ALF request in Loudon assessor's hands

Property owner says land was under appraised

By Hugh Willett


Lenoir City developer Mark Matlock's request for an appraisal levied financing (ALF) program might be in the hands of the Loudon County Assessors Office and the Board of Equalization.

Matlock is seeking a loan to help pay for infrastructure improvements on property he owns on Highway 321 in Lenoir City. ALF, a hybrid of tax increment financing (TIF), would use incremental property tax increases based on an increased assessment to pay off the loan.

Matlock contends that his property has been under appraised.

In a letter to the Lenoir City Council, County Assessor Chuck Jenkins stated "we stand by our recent property tax appraisals of Mr. Matlock's property."

"If Mr. Matlock has a bank or fee appraisal that shows something different, we would be glad to take a look at it. But unless it can be shown that we reached our decision in error, we cannot simply change his appraisal," Jenkins stated.

Matlock would have to file an appeal with the equalization board, but the window for filing such an appeal has closed for the 2009 year, Jenkins said. The board will reconvene next June.

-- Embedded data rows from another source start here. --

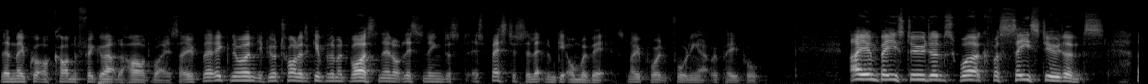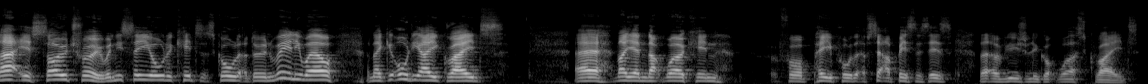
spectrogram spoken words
then they've got to kind of figure out the hard way. So if they're ignorant, if you're trying to give them advice and they're not listening, just it's best just to let them get on with it. It's no point falling out with people. A and B students work for C students. That is so true. When you see all the kids at school that are doing really well and they get all the A grades, uh, they end up working for people that have set up businesses that have usually got worse grades.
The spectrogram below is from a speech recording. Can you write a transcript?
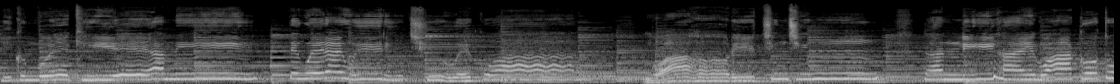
你困袂去的暗暝，电话来为你唱的歌，我予你真情，但你害我孤单。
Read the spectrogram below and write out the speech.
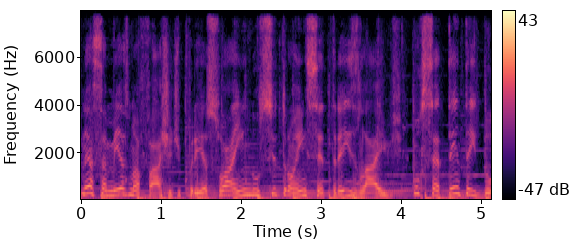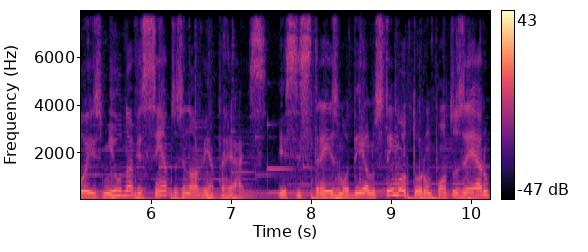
nessa mesma faixa de preço, há ainda o Citroën C3 Live por R$ 72.990. Esses três modelos têm motor 1.0,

Jenkins conceded that Matlock could make a case for under appraisal based on the fact that the property is of higher quality than surrounding businesses.

“He has a point in terms of quality and materials,” Jenkins said. “We call it ‘excellent’ in terms of quality. We don’t give too many excellent ratings.”

In fact Matlock’s property might be the only property rated excellent along Highway 321, he said.

Knoxville Attorney Mark Mamantov, who is knowledgeable of TIF programs, agreed with Jenkins about the need to convince the equalization board that the property was under appraised.

“That would be the first step,” he said. “The next step would be to ask the Industrial Development Board to present an economic impact report.”

The general reasoning behind all TIF’s is that the investment of tax revenue in infrastructure will create long term tax revenue gains for the municipality involved, Mamantov said.

Matlock’s case is somewhat different in that the infrastructure improvements have already been made, he said.

A favorable report from the IDB would be among the factors that might convince the Lenoir City Council to approve the proposal, Mamantov said.

At least two members of the council are not predisposed to TIFs in general.

“I’m not in favor of TIFs,” said Councilman Douglas “Buddy” Hines. “I voted against the last TIF,” he said.

Hines said it is his understanding that TIFs should be used for depleted properties and he would be opposed to the use of TIFs along the Highway 321 corridor for that reason.

Councilman Bobby Johnson Sr. also said he was not in favor of TIFs.

“If a company comes in here and says they will create 200 or 400 jobs, then I can see it makes sense, but not in this case,” Johnson said.